There is an acceptance that United’s performances against Arsenal and Istanbul Basaksehir, in particular, were not good enough, but senior figures have pointed to results against PSG and Leipzig, as well as the 14-game unbeaten run to end last season’s Premier League campaign, as evidence that Solskjaer is the right man.
Woodward and Solskjaer are still in regular contact and have maintained a good working relationship despite a tense summer. Crucially, Solskjaer has also retained the backing from the senior players; sources have told ESPN that the reaction to the win at Goodison Park on Saturday was more defiant than celebratory after a week of intense criticism. Some strong supporters of Solskjaer within the squad feared another demoralising defeat would have forced Woodward into a decision.

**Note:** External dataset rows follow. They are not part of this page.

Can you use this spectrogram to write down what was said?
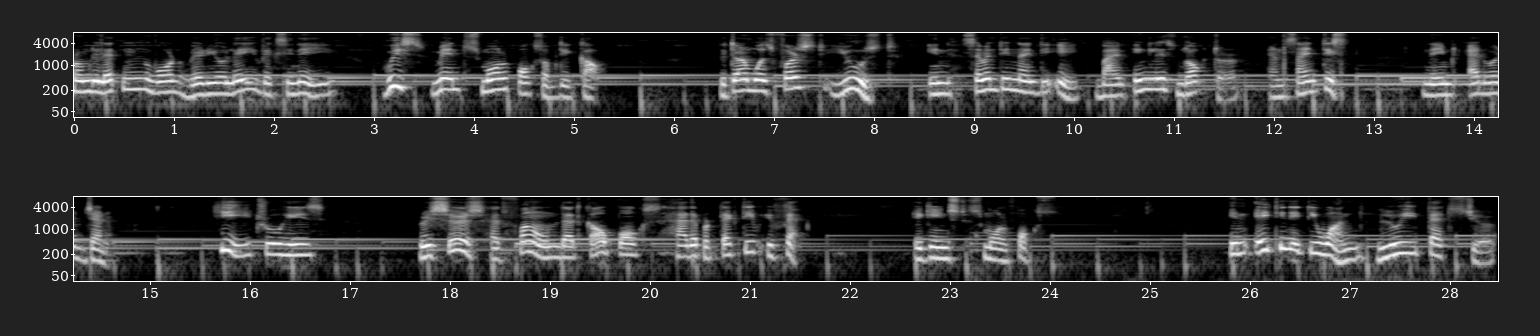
from the Latin word variolae vaccinae, which meant smallpox of the cow. The term was first used in 1798 by an English doctor and scientist named Edward Jenner. He, through his research, had found that cowpox had a protective effect against smallpox. In 1881, Louis Pasteur,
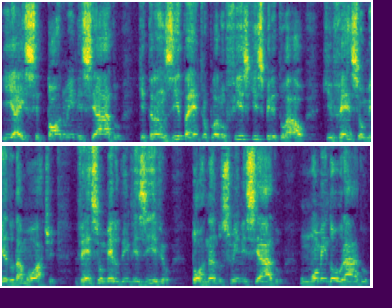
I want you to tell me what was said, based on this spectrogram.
e aí se torna um iniciado que transita entre o plano físico e espiritual, que vence o medo da morte, vence o medo do invisível, tornando-se um iniciado, um homem dourado,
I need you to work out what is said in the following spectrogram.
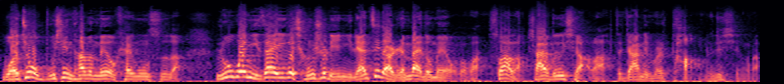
我就不信他们没有开公司的。如果你在一个城市里，你连这点人脉都没有的话，算了，啥也不用想了，在家里面躺着就行了。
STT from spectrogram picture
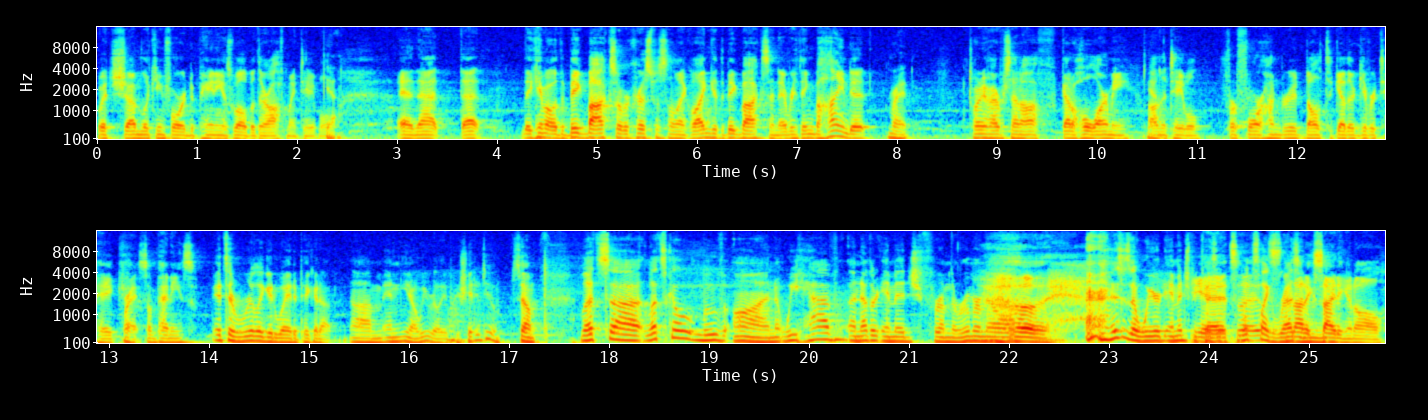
which I'm looking forward to painting as well, but they're off my table. Yeah. And that that they came out with a big box over Christmas. I'm like, well, I can get the big box and everything behind it, Right. 25% off. Got a whole army Yeah. on the table for 400 altogether, give or take Right. some pennies. It's a really good way to pick it up, um, and you know we really appreciate it too. So let's uh, let's go move on. We have another image from the rumor mill. Uh, this is a weird image because yeah, it looks uh, like it's resin. not exciting at all.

There is a sense on Solskjaer’s part that he would not be vulnerable at all had the summer transfer window been more productive. The signature signing — Ajax’s £40 million midfielder Donny van de Beek — strengthened a position he did not believe was a priority. The right winger and central defender he wanted did not arrive; instead, United brought in a 33-year-old striker in Edinson Cavani on a free transfer and two teenage wingers, Penarol’s Facundo Pellistri and Atalanta’s Amad Diallo Traore — Pellistri yet to play and Diallo not arriving until January, despite costing €21m plus €20m in add-ons.
Solskjaer and his coaching staff share the feeling that while United’s senior squad has been strengthened, the overall quality of the first team has stayed the same, making it difficult to bridge the gap to Liverpool and Manchester City. Solskjaer has vented his frustration to Woodward, but his mood around Carrington has remained positive and staff are not walking the corridors with fear as they were during the final throes of the Mourinho era.
When it came time for United to dismiss Mourinho and Van Gaal, the writing was on the wall long before the news was delivered. Solskjaer is beginning to feel some of the same pressures, but Woodward is not taking aim yet.